At some point, probably in the 1930s, Frey allowed movies to be shown on the side of the barn, but he had to issue a stern warning: no more entertainment if folks did not quit stealing his chickens that roamed on the property.
These days the business is owned by Goodwin and his brother, Kurt, and the only animal on the premises is a formerly-stray cat, Schyler, who’s in charge of rodent control. The business has changed from a rural feed store to a pet food and gardening store, but a recent uptick in raising urban chickens has influenced their sales. “It’s like we’ve come full circle,” Goodwin says. “There’ll be some days when I have five straight customers buying chicken feed.”
He remembers climbing on stacks of feed as a young boy while his grandfather waited on customers. Now he’s the one greeting people and carrying chicken feed, dog kibbles and bird seed to their car trunks.
“Many generations shop here,” he says. “We know them and we know their families. This area likes independently-owned businesses.”
Goodwin lives in the Bridlespur neighborhood of south Kansas City. He worked as a teacher for a short time before switching to full-time at the store in 1990. Conditions remain rustic—the barn has survived a fire or two and suffers occasional leaks when it rains (he keeps four buckets handy to catch drips). The only room with heat and air is a small corner office.
Sales at the grain company, described as Waldo’s longest continually operating business, are distinctly seasonal, according to Goodwin. In spring and fall he sells grass seed, fertilizer and soil amendments like cotton burr compost, peat moss, pelletized limestone and gypsum. Flower seeds are mostly sold in packets and vegetable seeds can be purchased by the dip from drawers in an old wooden cabinet. Wild bird seed sells well in winter, and some customers take home 50-pound sacks of raw peanuts for cardinals and woodpeckers.
Finch seed is sold by the dip. Photo by Jill Draper
Goodwin also sells finch seed by the dip, and credits his grandfather, along with radio personality Toby Tobin, with introducing finch feeders to Kansas City. “That’s the story I was told,” he says.
In addition to dog and cat food, Goodwin offers a variety of pet treats, collars, toys and accessories. Others buy food for koi fish, rabbits or wild “pets” like squirrels, chipmunks and deer.
In the quiet time between customers, Goodwin sometimes wonders if his grandfather would be surprised to learn the business he started is going on its 105th year. He wonders what his experience was like in France during WWI and the deadly 1918 flu pandemic. And how about all these city chickens—would he ever have thought raising chickens would become so popular again?

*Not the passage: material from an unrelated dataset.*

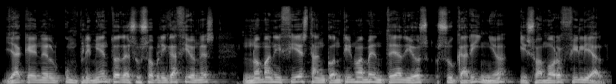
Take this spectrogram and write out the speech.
ya que en el cumplimiento de sus obligaciones no manifiestan continuamente a Dios su cariño y su amor filial.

Goodwin especially would like to tell him thanks. “He provided a business that enabled a divorced mother of three little boys in the 1960s to survive and to raise them all to graduate college, raise families of their own and continue his business past the 100-year mark with pride. His was truly the early American dream!”
Blocky pepper ‘Waldo F1’
When harvested at an immature stage, bell pepper ‘Waldo F1’ bears white fruits. If left to mature, they become pale yellow and get a slightly sweeter flavor.
High-yielding blocky pepper with bright white fruits weighing between 160 and 170 gm. For the best white colour and fresh flavour, the attractive blocky fruits should be harvested unripe. If the fruits are allowed to ripen further they will turn yellow and will taste sweeter with a gentler flavour.
– Compact plants
– White: fresh flavour
– Yellow: sweet flavour
Resistance (HR): Tm:0
|Content 1 packet (Dutch)||:||10 seeds (for 2 m 2 )|
|Seed weight:||:||135 seeds per gram|
|Plant spacing||:||50×50 cm|
|Plant height||:||70-90 cm|
De Bolster Organic Seeds
Oude Oenerweg 13
8161 PL Epe